# [Dataset entries]
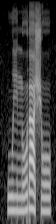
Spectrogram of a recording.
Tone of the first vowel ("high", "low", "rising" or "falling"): low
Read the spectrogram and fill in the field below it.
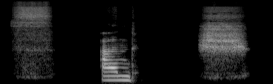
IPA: s and ʃ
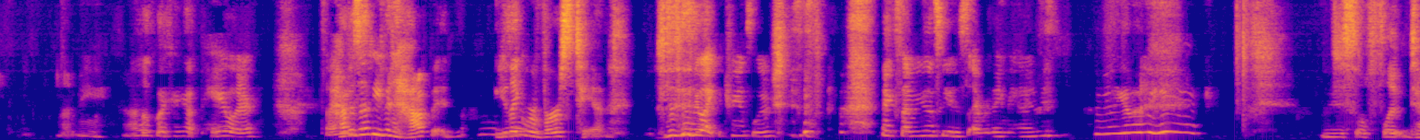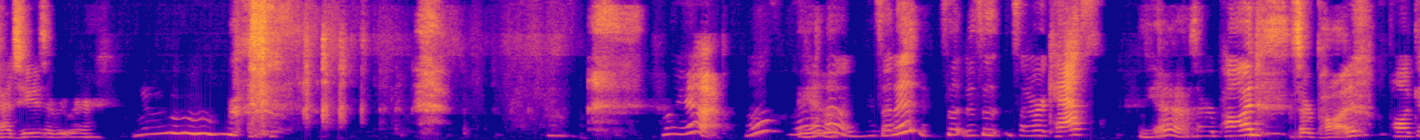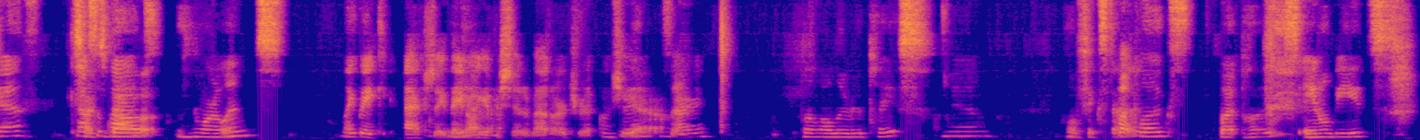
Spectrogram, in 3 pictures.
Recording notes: our low budget quality audio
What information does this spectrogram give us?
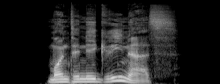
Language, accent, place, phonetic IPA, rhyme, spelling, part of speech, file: German, Germany, Berlin, [mɔnteneˈɡʁiːnɐs], -iːnɐs, Montenegriners, noun, De-Montenegriners.ogg
- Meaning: genitive of Montenegriner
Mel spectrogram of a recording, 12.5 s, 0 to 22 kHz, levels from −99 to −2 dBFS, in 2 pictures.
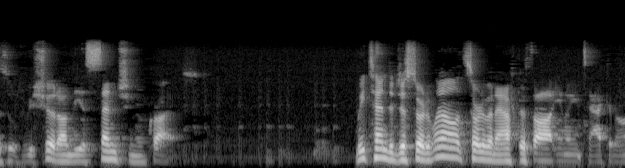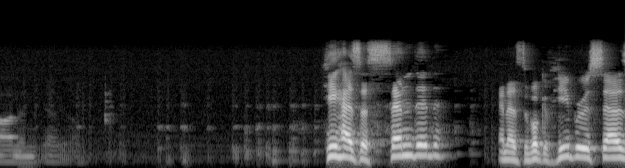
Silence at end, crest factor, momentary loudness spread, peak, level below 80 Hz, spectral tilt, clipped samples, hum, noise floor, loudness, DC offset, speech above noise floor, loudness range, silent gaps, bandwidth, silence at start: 0 s; 24 dB; 18 LU; -4 dBFS; -74 dBFS; -4.5 dB/octave; under 0.1%; none; -71 dBFS; -26 LUFS; under 0.1%; 46 dB; 9 LU; none; 9.2 kHz; 0 s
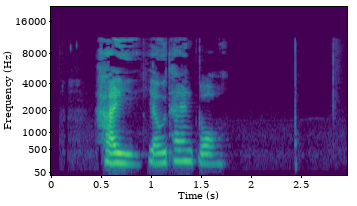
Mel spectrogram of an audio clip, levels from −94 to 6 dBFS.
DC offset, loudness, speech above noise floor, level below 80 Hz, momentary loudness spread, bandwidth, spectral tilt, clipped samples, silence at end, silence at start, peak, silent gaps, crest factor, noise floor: under 0.1%; -24 LUFS; 51 dB; -82 dBFS; 13 LU; 11.5 kHz; -3 dB/octave; under 0.1%; 1.25 s; 0.45 s; -4 dBFS; none; 24 dB; -75 dBFS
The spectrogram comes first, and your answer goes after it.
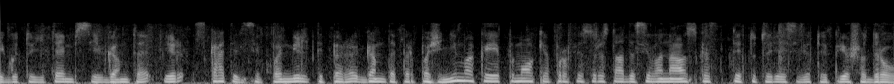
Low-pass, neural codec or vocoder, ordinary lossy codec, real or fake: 7.2 kHz; none; Opus, 32 kbps; real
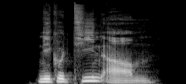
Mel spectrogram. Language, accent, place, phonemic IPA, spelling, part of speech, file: German, Germany, Berlin, /nikoˈtiːnˌʔaʁm/, nikotinarm, adjective, De-nikotinarm.ogg
- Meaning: low-nicotine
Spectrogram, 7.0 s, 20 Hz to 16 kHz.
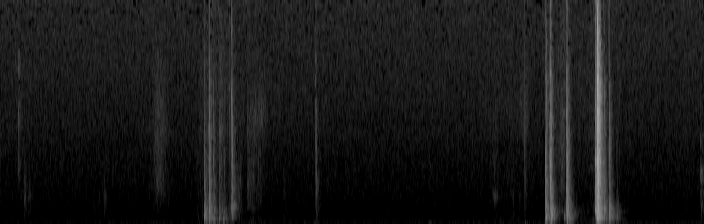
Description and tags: Telephone - Pick up hang up 03 L Close R Distant
Picking up and hanging up a lightweight modern home or office telephone. First take is picking up, second take is hanging up. Recorded in studio. Unprocessed.
akg, answer, answering, channel, close, distant, dual, foley, fostex, hang, hanging, home, light, lightweight, mono, office, perspective, phone, pick, picking, pov, rode, studio, telephone, unprocessed, up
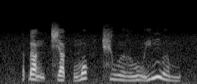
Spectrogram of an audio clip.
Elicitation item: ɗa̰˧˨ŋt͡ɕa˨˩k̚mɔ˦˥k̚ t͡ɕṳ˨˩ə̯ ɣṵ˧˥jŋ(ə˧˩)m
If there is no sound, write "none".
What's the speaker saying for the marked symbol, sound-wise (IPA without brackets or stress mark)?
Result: ə̤˨˩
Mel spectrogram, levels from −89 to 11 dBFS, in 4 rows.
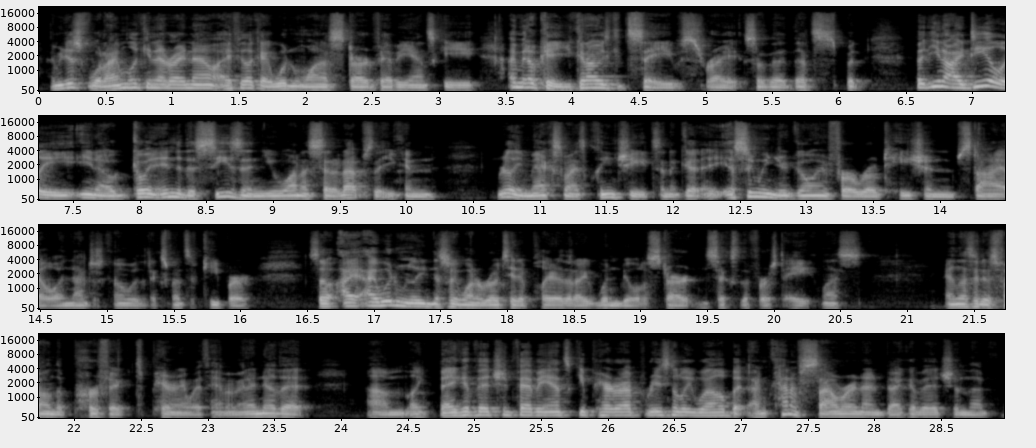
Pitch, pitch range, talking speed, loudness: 115 Hz, 100-155 Hz, 270 wpm, -24 LUFS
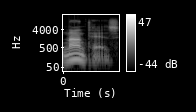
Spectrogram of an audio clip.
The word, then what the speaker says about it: Nantes: It's spelled Nantes. At least it looks like it, but Nantes, France.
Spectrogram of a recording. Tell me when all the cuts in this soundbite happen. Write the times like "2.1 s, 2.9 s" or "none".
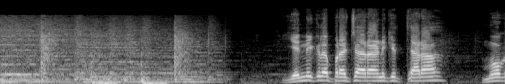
1.9 s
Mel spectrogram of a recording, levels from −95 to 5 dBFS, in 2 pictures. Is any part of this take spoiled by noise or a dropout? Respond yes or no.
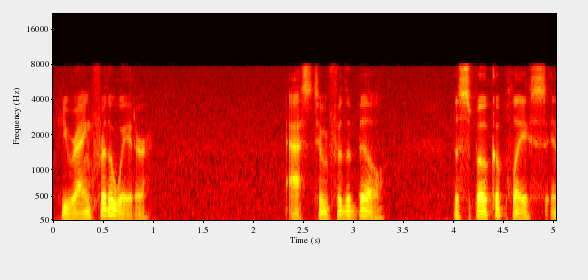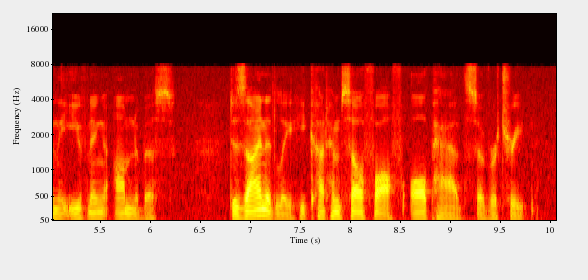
no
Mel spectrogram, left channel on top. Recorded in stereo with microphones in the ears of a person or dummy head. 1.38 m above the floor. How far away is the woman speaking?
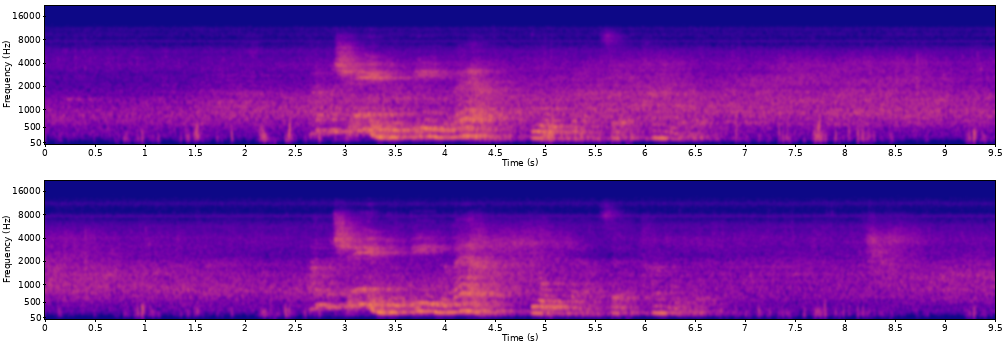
About 1.8 m.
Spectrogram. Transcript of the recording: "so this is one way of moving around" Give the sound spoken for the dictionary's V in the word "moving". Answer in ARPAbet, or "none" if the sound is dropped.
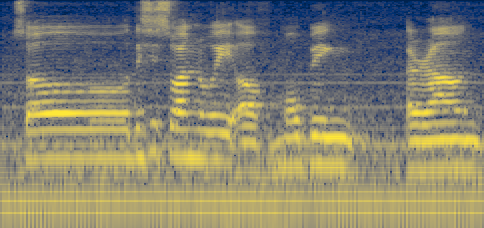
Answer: B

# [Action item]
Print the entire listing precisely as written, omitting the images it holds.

# [Output]
Spectrogram of a recording.
Tone of the first vowel ("high", "low", "rising" or "falling"): low
Read the spectrogram and fill in the field below it.
IPA: s and ʃ
Spectrogram, in 3 pictures.
Recording notes: our low budget quality audio
What information does this spectrogram give us?
Language, accent, place, phonetic IPA, rhyme, spelling, part of speech, file: German, Germany, Berlin, [mɔnteneˈɡʁiːnɐs], -iːnɐs, Montenegriners, noun, De-Montenegriners.ogg
- Meaning: genitive of Montenegriner
Mel spectrogram of a recording, 12.5 s, 0 to 22 kHz, levels from −99 to −2 dBFS, in 2 pictures.
Silence at end, crest factor, momentary loudness spread, peak, level below 80 Hz, spectral tilt, clipped samples, hum, noise floor, loudness, DC offset, speech above noise floor, loudness range, silent gaps, bandwidth, silence at start: 0 s; 24 dB; 18 LU; -4 dBFS; -74 dBFS; -4.5 dB/octave; under 0.1%; none; -71 dBFS; -26 LUFS; under 0.1%; 46 dB; 9 LU; none; 9.2 kHz; 0 s
Mel spectrogram of an audio clip, levels from −94 to 6 dBFS.
DC offset, loudness, speech above noise floor, level below 80 Hz, momentary loudness spread, bandwidth, spectral tilt, clipped samples, silence at end, silence at start, peak, silent gaps, crest factor, noise floor: under 0.1%; -24 LUFS; 51 dB; -82 dBFS; 13 LU; 11.5 kHz; -3 dB/octave; under 0.1%; 1.25 s; 0.45 s; -4 dBFS; none; 24 dB; -75 dBFS
The spectrogram comes first, and your answer goes after it.
Low-pass, neural codec or vocoder, ordinary lossy codec, real or fake: 7.2 kHz; none; Opus, 32 kbps; real
Mel spectrogram. Language, accent, place, phonemic IPA, spelling, part of speech, file: German, Germany, Berlin, /nikoˈtiːnˌʔaʁm/, nikotinarm, adjective, De-nikotinarm.ogg
- Meaning: low-nicotine
Spectrogram, 7.0 s, 20 Hz to 16 kHz.
Description and tags: Telephone - Pick up hang up 03 L Close R Distant
Picking up and hanging up a lightweight modern home or office telephone. First take is picking up, second take is hanging up. Recorded in studio. Unprocessed.
akg, answer, answering, channel, close, distant, dual, foley, fostex, hang, hanging, home, light, lightweight, mono, office, perspective, phone, pick, picking, pov, rode, studio, telephone, unprocessed, up
Spectrogram of an audio clip.
Elicitation item: ɗa̰˧˨ŋt͡ɕa˨˩k̚mɔ˦˥k̚ t͡ɕṳ˨˩ə̯ ɣṵ˧˥jŋ(ə˧˩)m
If there is no sound, write "none".
What's the speaker saying for the marked symbol, sound-wise (IPA without brackets or stress mark)?
Result: ə̤˨˩
Mel spectrogram, levels from −89 to 11 dBFS, in 4 rows.
Pitch, pitch range, talking speed, loudness: 115 Hz, 100-155 Hz, 270 wpm, -24 LUFS
Spectrogram of an audio clip.
The word, then what the speaker says about it: Nantes: It's spelled Nantes. At least it looks like it, but Nantes, France.
Spectrogram of a recording. Tell me when all the cuts in this soundbite happen. Write the times like "2.1 s, 2.9 s" or "none".
1.9 s
Mel spectrogram of a recording, levels from −95 to 5 dBFS, in 2 pictures. Is any part of this take spoiled by noise or a dropout? Respond yes or no.
no
Mel spectrogram, left channel on top. Recorded in stereo with microphones in the ears of a person or dummy head. 1.38 m above the floor. How far away is the woman speaking?
About 1.8 m.
Spectrogram. Transcript of the recording: "so this is one way of moving around" Give the sound spoken for the dictionary's V in the word "moving". Answer in ARPAbet, or "none" if the sound is dropped.
Answer: B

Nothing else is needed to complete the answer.